Children in Cambodia will receive lessons on LGBT+ issues from 2020 in a bid to wipe out bullying and discrimination in the socially conservative country, an official said on Tuesday.
From grade seven, around age 13, modules covering sexual orientation and gender identity will be part of sex education in schools, said Yung Kunthearith, deputy director of the education ministry’s department of health studies.
“It’s about equality,” he told the Thomson Reuters Foundation. “We want our children to be aware of these issues and know that no one should be discriminated against in school or any part of life.”
Cambodia has no legislation that deals specifically with LGBT+ people.

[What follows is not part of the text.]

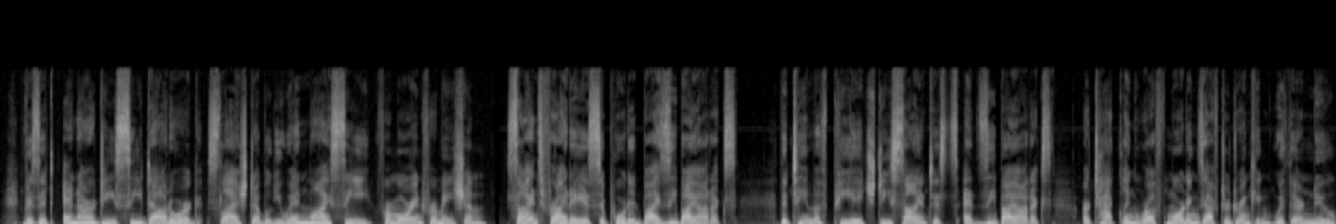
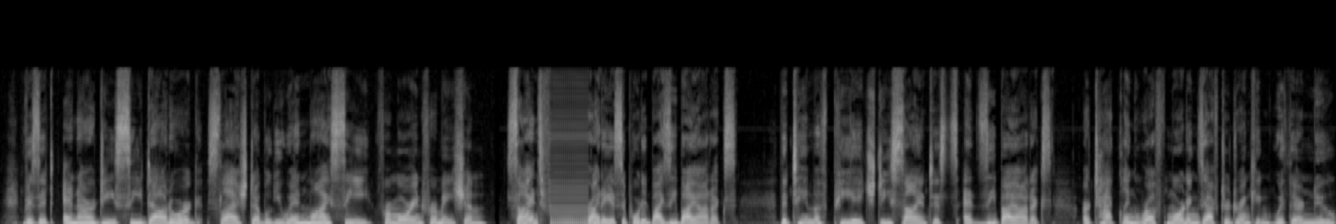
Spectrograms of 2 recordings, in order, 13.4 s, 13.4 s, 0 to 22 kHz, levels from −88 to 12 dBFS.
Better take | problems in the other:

Same sex marriages are neither criminalized nor officially recognized by the state.
While acceptance of LGBT+ people in Cambodia is increasing, one in three report harassment in the workplace, according to research released this week by the Cambodian Center for Human Rights, a non-government organization.
Some are still forced by parents into unwanted marriages or so-called conversion therapy with traditional healers, which aims to make them straight or not transgender, campaigners say.
The new classes would help “cultivate a rights-based mindset so children can exercise their agency to transform discriminatory norms,” said Ryan Silverio, regional coordinator for the ASEAN SOGIE Caucus, an advocacy group.
The move puts Cambodia at the forefront of LGBT+ education in Southeast Asia, with neighboring Thailand the only other nation known to have included such issues in mainstream teaching, he added.
So far, 3,100 Cambodian teachers have been trained to deliver the new material, according to Srun Srorn, an LGBT+ activist who developed the modules with the Education Ministry.
He said that while there was some resistance among “very homophobic” teachers, the program had generally been received with “enthusiasm” and at least five teachers had come out during the training.
“This is a win for us already,” he said, adding that bullying and discrimination was rife among students and teachers.
“We have to start now. In 10, 20 years’ time, the students of today will be business owners, they will be governors ... then we will have change.”